The danger of disgust, perhaps, is that it can ground a morality which ascribes qualities to others which are seen as inherently worthy of moral condemnation – proposing that what a Jewish person or a communist represents (contamination of the self or the community) makes their acts morally repugnant. This is different from the way in which disgust is praised by Kahan and Kass as a kind of “searchlight” which identifies morally questionable actions or policies. The problem with relying on disgust would then be that (if we take Kahan’s example of disgust as a morally accurate barometer for shaping judgements on serious crimes) is very difficult to distinguish one’s disgust reaction to a murder, for example, from the disgust reaction one might have to the alleged murderer.

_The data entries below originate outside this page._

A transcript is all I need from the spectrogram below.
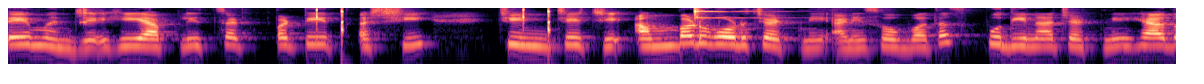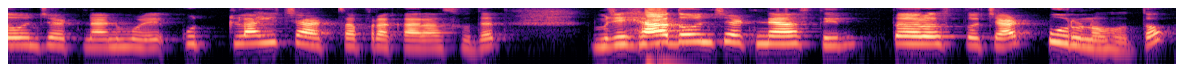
ते म्हणजे ही आपली चटपटीत अशी चिंचेची आंबट गोड चटणी आणि सोबतच पुदिना चटणी. ह्या दोन चटण्यांमुळे कुठलाही चाटचा प्रकार असू द्यात म्हणजे ह्या दोन चटण्या असतील तरच तो चाट पूर्ण होतो.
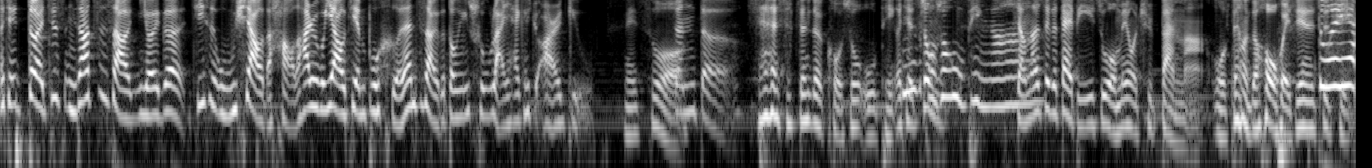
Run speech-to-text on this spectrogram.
而且对，就是你知道，至少有一个即使无效的好了，他如果要件不合，但至少有个东西出来，你还可以去 argue。没错，真的，现在是真的口说无凭，而且口说无凭啊。讲到这个代笔遗嘱，我没有去办嘛，我非常的后悔这件事情。对呀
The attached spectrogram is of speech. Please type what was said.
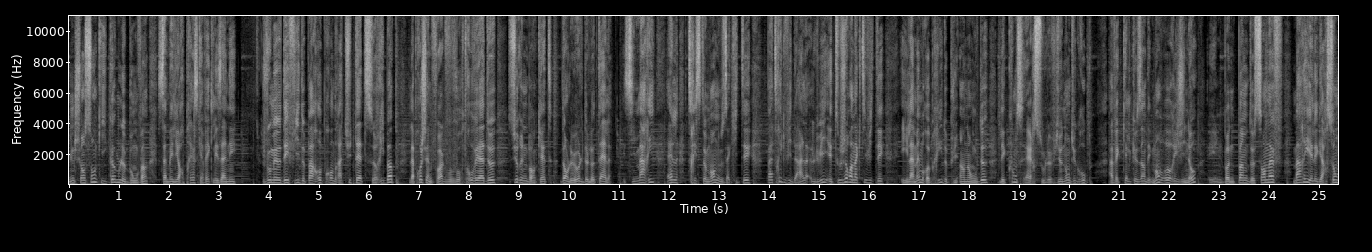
une chanson qui, comme le bon vin, s'améliore presque avec les années. Je vous mets au défi de pas reprendre à tue-tête ce rebop la prochaine fois que vous vous retrouvez à deux sur une banquette dans le hall de l'hôtel. Et si Marie, elle, tristement nous a quittés, Patrick Vidal, lui, est toujours en activité. Et il a même repris depuis un an ou deux les concerts sous le vieux nom du groupe. Avec quelques-uns des membres originaux et une bonne pinte de 109, Marie et les garçons,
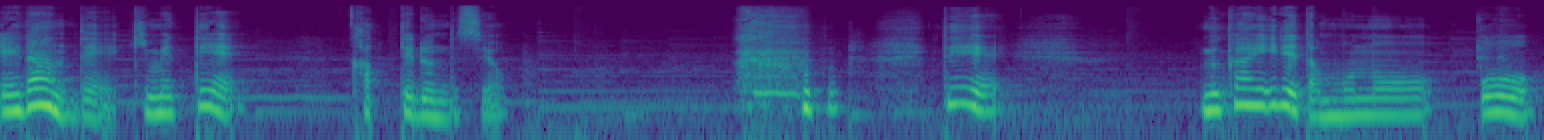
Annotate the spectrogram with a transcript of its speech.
選んで決めて買ってるんですよ で迎え入れたものを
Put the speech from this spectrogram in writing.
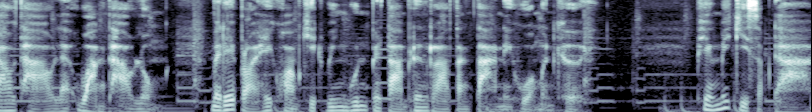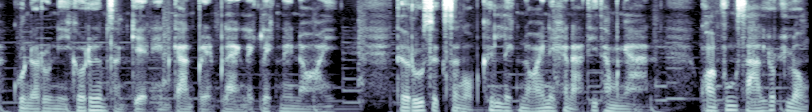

The anthropologist Mary Douglas in her book Purity and Danger (1966) pointed out how traditional deontological moralities (which base duties, and notions of right and wrong, on particular rules rather than on consequences of action) demarcate between what is unclean and clean on the basis of concepts of cultural boundaries, meaning that moral rules of this kind are fundamentally about policing different kinds of “dirt”, conceived of as “matter out of place”, i.e. matter that infringes the compartmentalization of the world that all human cultures carry out constantly. This chimes nicely with the work of psychologists like Paul Rozin (e.g. Rozin et al., 1993), whose extensive empirical research has examined how feelings of disgust relate to perceptions that boundaries – particularly those which define the human body – are being crossed by objects which are associated with decay and death.
Rozin suggests that what is at issue here is our relationship with our own animality. We are encouraged from an early age to identify ourselves with the world of culture rather than our biology – so cutlery and table manners are interposed between our need to eat and food, we are trained to use the toilet to ensure that our bodily wastes are eliminated, we learn about not spitting, not sharing drinking glasses, and so on. As Rozin has shown, some interesting results come from this process of learning. We learn to abhor cockroaches, even to the point where if asked to eat one concealed in a hermetically sealed, indigestible plastic container, we will not do it, or will not drink tea stirred with a fly-swatter, even if it we are told it has been cleaned.
On this view – which chimes with Nussbaum’s assessment of what emotions do within our moral lives, and cognitive activities more generally – the reason for the power of disgust is that the kinds of objects it focuses on are ones which we believe may erode our bodily integrity, our personal identity, and our cultural identity, classifying objects in the process as belonging to classes of culturally impure and pure. Nussbaum suggests that emotions are ethically significant because they ultimately help us identify things that are valuable for our general wellbeing – material and spiritual, and help us deal with our dependence on such objects. But disgust is an ambivalent emotion in this regard because it supports cognitive categories which essentialize negative beliefs about others in ways which are potentially pathological – there is a big difference between being indignant at how someone behaves and finding them disgusting.
Douglas, M. (2002/1966) Purity and Danger. London: Routledge.
Kahan, D. M. (2000) “The Progressive Appropriation of Disgust”, In The Passions of Law. S. Bandes, ed., New York: New York University Press.
Kass, L. R. (1997). “The wisdom of repugnance”. The New Republic 216: 17.
Nussbaum, M. (2001) Upheavals of Thought: The Intelligence of Emotions. London: Routledge.
Rozin, P., Haidt, J., & McCauley, C.R. (1993). “Disgust”. In M. Lewis and J. Haviland (Eds.), Handbook of Emotions, pp. 575-594. New York: Guilford.
Theweleit, Klaus (1987) Male Fantasies. 2 vols. London: Polity Press